Provincial police did investigate Leroux's specific clan allegation, but failed to properly pursue links between alleged perpetrators, Glaude wrote. He noted problems with defining a "ring," and said given the information police had at the time, it is "difficult to say whether the OPP should have declared that it had found some evidence of a 'pedophile ring."'

The very real abuse that many people suffered may have been the result of an organized group or it could have been an "unfortunate coincidence," which could have arisen from the fact that many alleged abusers were part of a particular institution, such as the local diocese or justice system, Glaude wrote.

He highlighted expert evidence that abusers tend to associate themselves with particular institutions that give them ready access to children.

As for the issue he was tasked with examining, Glaude found there were systemic failures in how institutions responded to allegations of sexual abuse of children.

"For some, this resulted in revictimization by the institution from whom they sought help," he wrote. "The response of institutions became a further source of harm."

Most of the problems Glaude found with institutions such as the probation office, the diocese and the police stem from his assertion that they failed to fully investigate claims of child sexual abuse. He highlighted several cases in which he said institutions, when confronted with evidence an official was abusing children, failed to attempt to find other victims or other abusers within the institution.

The Cornwall inquiry into how institutions responded to allegations of historic sexual abuse in eastern Ontario delivered its final report Tuesday. Here are some of the key findings:

-Institutional response to reports of sexual abuse was, in large part, inadequate and failed to protect the vulnerable.

-Allegations that officials at the Ministry of the Attorney General conspired to cover-up allegations of sexual abuse are unfounded.

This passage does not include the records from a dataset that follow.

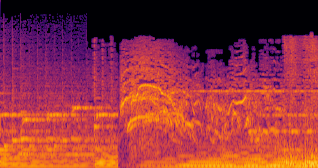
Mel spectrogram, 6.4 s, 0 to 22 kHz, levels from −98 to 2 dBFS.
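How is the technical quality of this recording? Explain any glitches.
The recording has one fault: a quality drop that runs from 1.73 s to the end.

Adaptive stream at a lower bitrate, from 1.73 s onward. When the connection slowed, the player switched to a lower-bitrate version of the stream. The change is sudden and leaves no gap. From that point codec artefacts increase and nothing remains above 9.7 kHz, which fits a step down from about 96 kbit/s AAC to about 24 kbit/s AAC.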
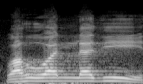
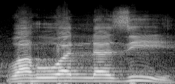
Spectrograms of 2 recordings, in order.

-Project Truth, an Ontario Provincial Police investigation, revealed the claims of a pedophile clan involving boys in bizarre sexual rituals were unfounded.

-Project Truth, however, failed to adequately investigate linkages between victims and perpetrators. It is not known whether there was abuse as a result of an organized group of individuals or if it was an unfortunate coincidence a victim was allegedly abused by two people with connections to each other.

-Commissioner G. Normand Glaude finds it is outside his mandate to make a pronouncement on whether a ring existed in Cornwall.

-Former Cornwall police officer Perry Dunlop was right to disclose a settlement between an alleged sex abuse victim and the church to the Children's Aid Society in 1993.

-However, Dunlop's distrust of public institutions, including police and prosecutors, eventually overwhelmed what was a genuine desire to help children.

-Further, commissioner found it "troubling" that Dunlop could not accept, at some point, that the informant behind clan story was not the "definitive source" he had hoped for in his investigation.

The Cornwall inquiry into how institutions responded to allegations of historic sexual abuse in eastern Ontario delivered its final report Tuesday. Here are some of the key recommendations:

-Establish an Ontario-wide public awareness campaign on the issue of sexual abuse of children and young people, using media and Internet.

-Bring in universal sexual abuse awareness education programs at Ontario schools.

-Expansion of training and mandatory education for professionals such as public servants, those in the justice system, teachers and others having contact with children or adults who may have been sexually abused.

-Re-introduction of mandatory joint training between police and Children's Aid Societies, including other institutions if feasible.

-Demonstration projects across the province to prevent re-offending by sexual abusers or those who fear they may abuse, including a project in Cornwall.

12-15-2009, 01:10 PM
I keep finding these stories that keep correlating to the existence of something we have been debating in KTL for years. The existence of a group of individuals corrupted by some sinister force with a devilish agenda...these kids in this area are mostly Mohawk blood.

Alex Collier stories make more sense...